And with just those two observation, the basic premise of global warming becomes an irrefutable fact. It's proven. Denial of that fact requires denying thermodynamics, which is a guarantee of failure.
Scientists aren't observing a warming planet and speculating that greenhouse gasses might be responsible, they already know that greenhouse gasses must warm the planet and are merely trying to quantify the magnitude of the effect.
More discussion below the orange squiggle.
Folks, climate change is a big problem, but I don't think most people understand how big. Partly, this is because we are talking about it wrong, focusing on the least important aspects, rather than the most important parts.
Nobody really cares about Polar Bears. I mean, sure, they're cute, and they make for good Coke ads, but exactly who's life is destroyed if they go entirely extinct?
Ocean rise is a bigger problem, but most people can't see it. If they don't live within a few feet of the surf, they think their house is safe, and they aren't sufficiently motivated.
Peak Oil has a better message than global warming: the Era of Cheap Oil is Over. Well, frankly, I think we may be facing a much worse problem: the Era of Cheap Food is Over.
Forget $200/bbl for oil. If we continue on the current path, we'll probably get to $200 for a Big Mac or a Fillet-o-Fish.
Human history is best thought of in Ages. An Age is somewhat tied to the prevailing technology of the day, but also defined by how that technology is used, where our attention is focused.
We started with the Stone Age, where our first pieces of technology were stone blades. We then followed with a series of ages named after the best metal we could produce, Copper, Bronze, Iron, Steel. The early part of the 20th century is often considered the Industrial Age, and the late 20th century marked the beginning of the Information Age, based on computer technology.

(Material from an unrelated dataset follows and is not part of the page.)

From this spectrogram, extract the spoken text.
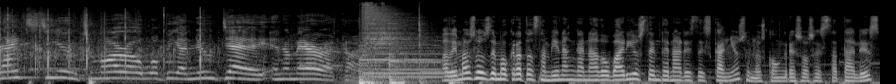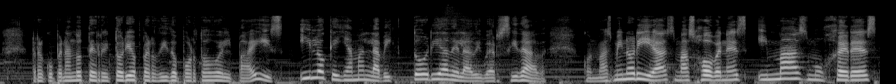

But I can see the future, and the Information Age just ended. When historians look back at the beginning of the 21st century, they'll draw a line and say: "Here lies the beginning of the Climate Age."

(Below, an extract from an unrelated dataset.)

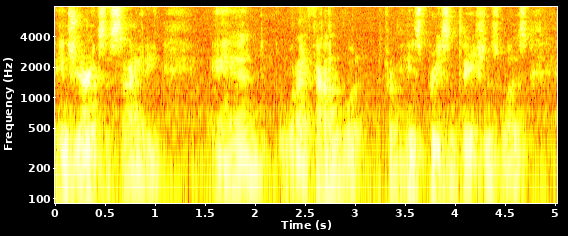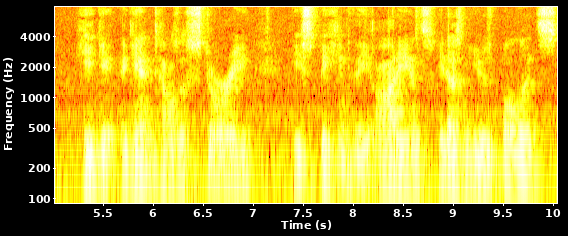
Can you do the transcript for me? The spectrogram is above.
engineering society. And what I found what, from his presentations was he, again, tells a story. He's speaking to the audience. He doesn't use bullets.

If you've been watching diaries carefully, you've seen a few in the last couple of weeks promoting the Folding@Home project, and the Kos team within that project. This is a very worthwhile distributed computing project, where you assist the project by donating CPU power from your own machine(s). I've got a PS3 working hard on protein folding for the guys at Stanford (and the Kos team).
However, I've got another project that I contribute to with my desktop: ClimatePrediction.net
ClimatePrediction.net is run out of Oxford University in the UK, and it's goal is to build and refine computer models of the Earth's climate. Computer climate models are an important tool in understanding and solving global warming, and I'm very proud to be donating CPU cycles to this cause.
An organization called Voter GA
is filing suit in my home state of Georgia against electronic voting machines. They are trying to force the state to follow portions of the Georgia Constitution and Georgia Election Code that protect voter rights against unverifiable voting technology.
They've found a lawyer, but need some money to pay him. Can we get some assistance from the Kossacks?